16.     Maass H., H. Klier. 1981. Kräfte, Momente und deren Ausgleich in der Verbrennungskreftmachine. [In German: Forces, Torques and Their Compensation in Internal Combustion Engines.] Vienna: Springer Wien Verlag.



Received 05.03.2018; accepted in revised form 26.05.2018



Scientific Journal of Silesian University of Technology. Series Transport is licensed under a Creative Commons Attribution 4.0 International License

[1] Czech Technical University in Prague, Faculty of Mechanical Engineering, Technická 4, 166 07 Prague 6, Czech Republic. Email:
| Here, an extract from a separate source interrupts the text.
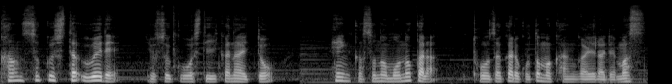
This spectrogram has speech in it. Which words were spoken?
観測した上で予測をしていかないと変化そのものから遠ざかることも考えられます。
[2] Czech Technical University in Prague, Faculty of Mechanical Engineering, Technická 4, 166 07 Prague 6, Czech Republic. Email: